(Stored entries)
╭──

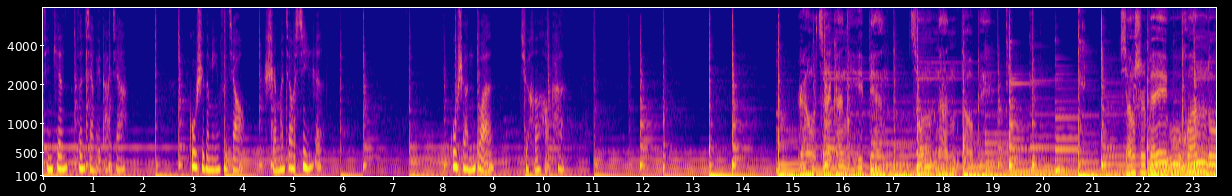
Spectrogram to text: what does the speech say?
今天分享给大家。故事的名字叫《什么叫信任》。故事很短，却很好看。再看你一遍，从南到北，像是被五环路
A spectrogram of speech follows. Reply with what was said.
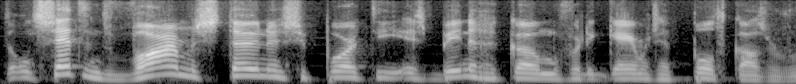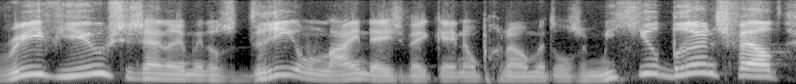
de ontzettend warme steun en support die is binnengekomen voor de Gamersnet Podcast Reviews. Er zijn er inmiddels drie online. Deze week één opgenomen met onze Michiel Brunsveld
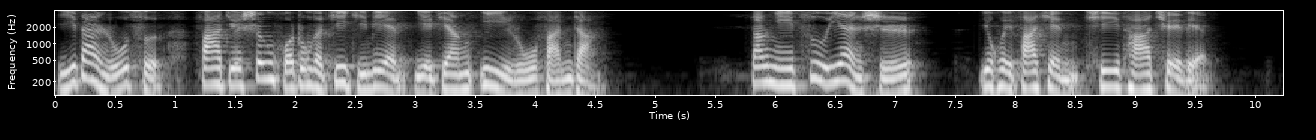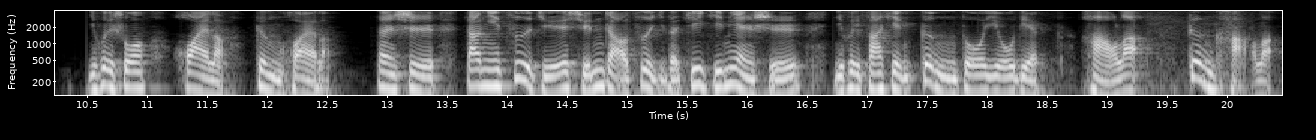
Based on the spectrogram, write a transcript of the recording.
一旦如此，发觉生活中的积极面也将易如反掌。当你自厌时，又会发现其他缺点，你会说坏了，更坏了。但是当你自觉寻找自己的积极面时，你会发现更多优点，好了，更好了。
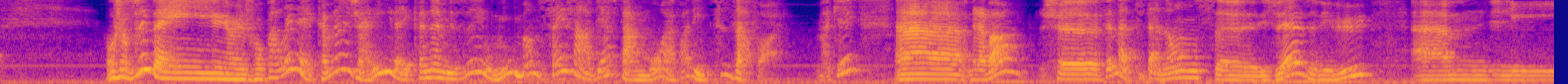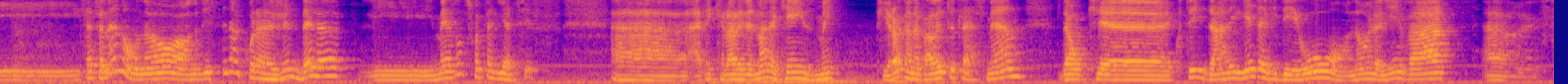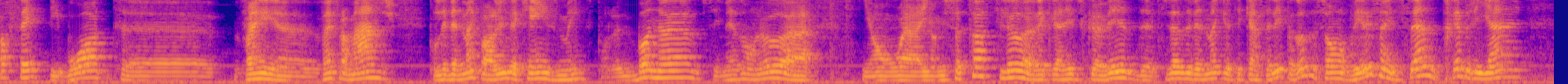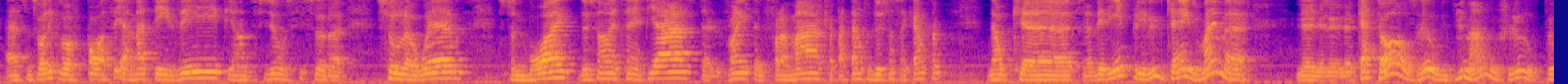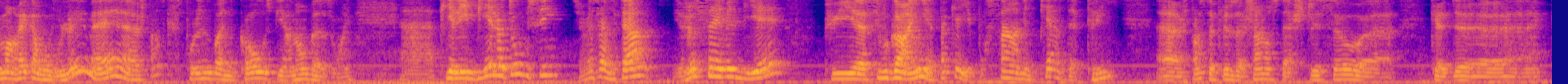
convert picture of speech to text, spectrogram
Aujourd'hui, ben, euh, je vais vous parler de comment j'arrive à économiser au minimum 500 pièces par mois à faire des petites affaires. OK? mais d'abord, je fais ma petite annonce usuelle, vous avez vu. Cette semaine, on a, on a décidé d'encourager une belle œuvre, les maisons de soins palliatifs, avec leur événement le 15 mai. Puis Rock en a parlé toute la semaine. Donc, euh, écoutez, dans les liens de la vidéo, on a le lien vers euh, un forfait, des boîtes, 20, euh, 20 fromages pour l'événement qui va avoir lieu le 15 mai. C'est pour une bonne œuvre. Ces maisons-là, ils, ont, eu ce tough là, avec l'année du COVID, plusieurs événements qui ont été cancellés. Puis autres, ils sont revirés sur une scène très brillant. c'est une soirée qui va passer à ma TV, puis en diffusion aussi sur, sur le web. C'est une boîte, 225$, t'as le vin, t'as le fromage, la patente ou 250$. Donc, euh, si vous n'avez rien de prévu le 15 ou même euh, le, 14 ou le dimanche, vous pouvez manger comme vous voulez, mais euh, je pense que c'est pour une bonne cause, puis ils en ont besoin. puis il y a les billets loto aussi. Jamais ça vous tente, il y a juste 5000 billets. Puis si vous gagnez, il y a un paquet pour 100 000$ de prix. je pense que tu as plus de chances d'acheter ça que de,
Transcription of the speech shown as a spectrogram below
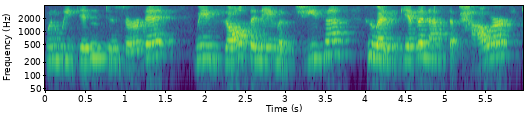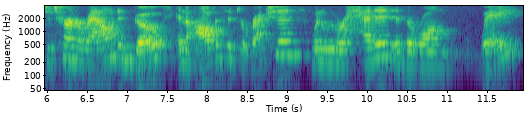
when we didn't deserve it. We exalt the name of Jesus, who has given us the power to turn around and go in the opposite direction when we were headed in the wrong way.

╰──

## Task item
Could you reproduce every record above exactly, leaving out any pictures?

## Solution to the problem
Spectrogram to text: what does the speech say?
今天分享给大家。故事的名字叫《什么叫信任》。故事很短，却很好看。再看你一遍，从南到北，像是被五环路
A spectrogram of speech follows. Reply with what was said.
de ontzettend warme steun en support die is binnengekomen voor de Gamersnet Podcast Reviews. Er zijn er inmiddels drie online. Deze week één opgenomen met onze Michiel Brunsveld
Based on the spectrogram, write a transcript of the recording.
一旦如此，发觉生活中的积极面也将易如反掌。当你自厌时，又会发现其他缺点，你会说坏了，更坏了。但是当你自觉寻找自己的积极面时，你会发现更多优点，好了，更好了。
convert picture of speech to text, spectrogram
Aujourd'hui, ben, euh, je vais vous parler de comment j'arrive à économiser au minimum 500 pièces par mois à faire des petites affaires. OK? mais d'abord, je fais ma petite annonce usuelle, vous avez vu. Cette semaine, on a, on a décidé d'encourager une belle œuvre, les maisons de soins palliatifs, avec leur événement le 15 mai. Puis Rock en a parlé toute la semaine. Donc, euh, écoutez, dans les liens de la vidéo, on a le lien vers euh, un forfait, des boîtes, 20, euh, 20 fromages pour l'événement qui va avoir lieu le 15 mai. C'est pour une bonne œuvre. Ces maisons-là, ils, ont, eu ce tough là, avec l'année du COVID, plusieurs événements qui ont été cancellés. Puis autres, ils sont revirés sur une scène très brillant. c'est une soirée qui va passer à ma TV, puis en diffusion aussi sur, sur le web. C'est une boîte, 225$, t'as le vin, t'as le fromage, la patente ou 250$. Donc, euh, si vous n'avez rien de prévu le 15 ou même euh, le, 14 ou le dimanche, vous pouvez manger comme vous voulez, mais euh, je pense que c'est pour une bonne cause, puis ils en ont besoin. puis il y a les billets loto aussi. Jamais ça vous tente, il y a juste 5000 billets. Puis si vous gagnez, il y a un paquet pour 100 000$ de prix. je pense que tu as plus de chances d'acheter ça que de,
Transcription of the speech shown as a spectrogram below
when we didn't deserve it. We exalt the name of Jesus, who has given us the power to turn around and go in the opposite direction when we were headed in the wrong way.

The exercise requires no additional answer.